**What you have to do**
Leave the pictures out and restate every line below exactly.

**Data entries**

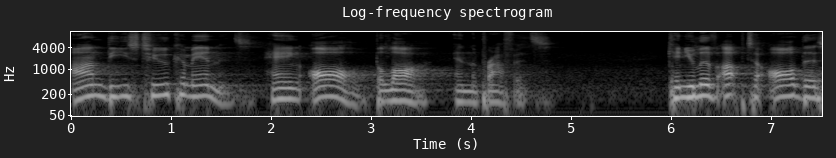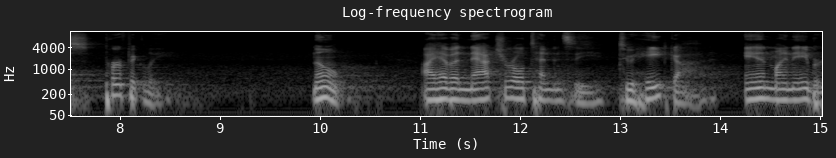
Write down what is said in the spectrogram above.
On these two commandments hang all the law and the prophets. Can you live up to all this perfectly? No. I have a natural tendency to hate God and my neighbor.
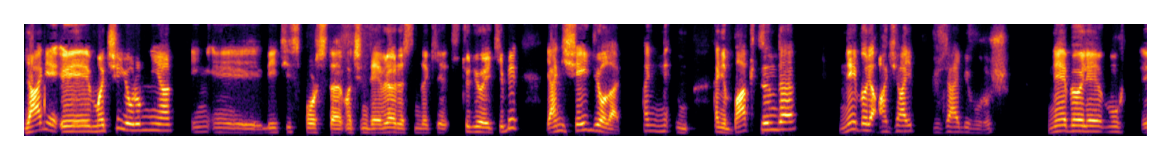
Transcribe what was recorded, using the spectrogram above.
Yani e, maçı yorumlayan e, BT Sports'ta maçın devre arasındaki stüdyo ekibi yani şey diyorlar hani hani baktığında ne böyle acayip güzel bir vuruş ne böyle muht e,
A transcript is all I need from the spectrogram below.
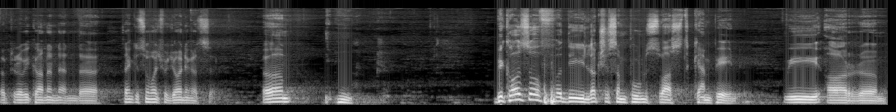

**Exercise solution**
Write down what is said in the spectrogram above.
On these two commandments hang all the law and the prophets. Can you live up to all this perfectly? No. I have a natural tendency to hate God and my neighbor.
Transcribe what was recorded, using the spectrogram above.
Yani e, maçı yorumlayan e, BT Sports'ta maçın devre arasındaki stüdyo ekibi yani şey diyorlar hani hani baktığında ne böyle acayip güzel bir vuruş ne böyle muht e,
A transcript is all I need from the spectrogram below.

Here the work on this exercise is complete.